Firstly I’d like to say a big hello and welcome back! I know it’s been a while but I’m back with a new design, which I really love as well as a new tech stack behind the scenes which I’d like to tell you a little more about.

Some background

Before we dive in though, a little background. The previous version of this website was built with Gatsby.js which is pretty awesome and I’m glad I took the time to try it out. The documentation and community is amazing with lots of starter templates for every website imaginable. It’s also based on React.js which is still growing in popularity so it’s somewhat familiar to most of us. I would still highly recommend it as a great framework.

However, I always thought that React generated just a little too much JavaScript for my liking. Especially for a simple website where the amount of actual required Javascript was minimal (currently less than 50 lines of JS code for the whole site). So while I think it’s a really great option (and it gave me the opportunity to practice my react skills) it was a little too much for this particular project.

When I decided to create a new design for this site and bring it back to life, it wasn’t my intention to completely re-code it. The plan was just to update a few of the components and CSS since that would be quicker. However I quickly found that it was taking longer and I wasn’t really enjoying the process. Plus I still felt like React was a little too much for a personal site that only had a handful of pages. So I decided it was time to dig out my list of new tech I’ve been wanting to try (which I know every developer has) and see if there’s a better option. Enter Eleventy (also known as 11ty).

Eleventy is a javascript based static site generator and does require node.js to generate the site files (similar to Gatsby) but my favourite part is that you get to choose everything including the templating language. I really appreciate the flexibility it offers and the fact that I could set up my project exactly the way I wanted and it worked perfectly. The other great thing is that it has zero boilerplate client side JavaScript, which means any JavaScript on the site is only what you put there. This is brilliant and means that it will even work for people who have javascript disabled (or at least mostly depending on how much interaction you built in - which is more than can be said about a lot of sites these days).

The fact that there is such a huge prominence put on accessibility and performance is another reason for my choice.

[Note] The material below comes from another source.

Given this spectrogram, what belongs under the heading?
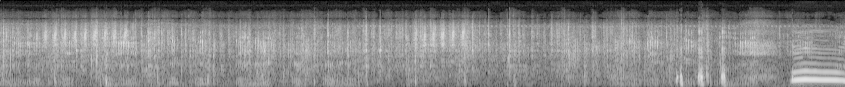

I love that the community encourages developers to get the highest lighthouse scores and make sure that the websites we create are accessible and performant.

In total, it took about 2 and a half weeks to completely re-code my entire site over to Eleventy (or more accurately 2 weekends and a few evenings) which I was really impressed with and it’s generally been a pleasure to work with! I decided to use nunjucks for templating and found it really easy to work with even though I had never used it before. I have also heard good things about it’s integration with netlify, although I didn’t go down that route so can’t speak from experience. I highly recommend giving Eleventy a go for anyone who is thinking of starting a personal site or a side project.

Useful links

I wanted to leave a few links for both frameworks/generators that I found really useful in case anyone else was curious and wanted to try them out!



What’s next

Now that the site is in better shape you can count on seeing some new posts a little more frequently. I also want to create some starter themes, templates and some other resources so do keep an eye out for those and if you have any suggestions of articles or resources you’d like to see feel free to reach out on my social media channels.